While perusing the TIOBE report, I noticed REXX made an appearance. This brought back memories of being a co-op student in the early ’90s. My employer, Bell Northern Research (aka BNR), was the research arm of Northern Telecom. They were eventually fated to be absorbed and re-branded at Nortel. This was a similar setup to Bell Labs & Lucent. I was in one of the many groups working on their central office switch, the DMS-100. The code base was over 10 million lines of code, which back in the day was gargantuan. Builds would occur on mainframes, as those were the only computers fast enough to compile the code in a reasonable amount of time. A full build would take around 19 hours. Woe be upon the unsuspecting soul whose checkin broke the build.

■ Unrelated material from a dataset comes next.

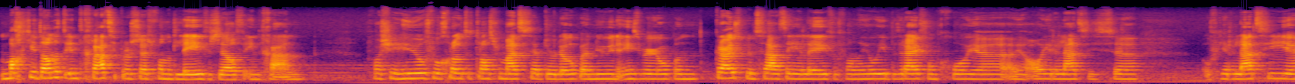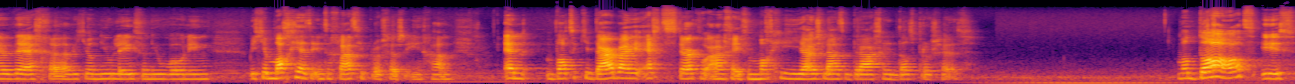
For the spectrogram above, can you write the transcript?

You could expect a call at 3AM telling you to get your behind at the office and fix the problem. As a result, everyone was paranoid about making changes.

One of the last thing I did in my co-op term, my crowning & lasting achievement so to speak, was to remove an unused local variable from a function. Removing 2 statements, a declaration and an assignment, was all I had to do. It took the better part of a week. First, we had to run a cross-reference on the entire code base, to make sure the local variable was not used anywhere else. Once this was done, I excised the offending offals from the code, a 5-minute procedure. Someone (not the lowly co-op student) performed a delta build on the module itself to insure it compiled. Finally, after much heming & hawing, the manager gave the go ahead for the checkin, another 5 minute operation.

That night, around 3AM, while the mainframe’s hard drives were spinning, transforming the chunks of code info a Motorola 68K binary executable, the unthinkable happened: nothing.

My mighty change didn’t cause the end of the world build to fail and everyone slept through the night. We later learned that this particular change had no effect on the actual executable. The compiler was optimizing the unused variable away.

This experience thought me a few valuable lessons: I was not going to work on the DMS-100 when I graduated. I was not going to work on mainframe computers. PROTEL (the in-house programming language) was not what I wanted to program in. BNR had tons of other development programs, some of which dealt with those cool Sun workstations… no nightmares of late night build failures there!

Anyone else ever experience build dread?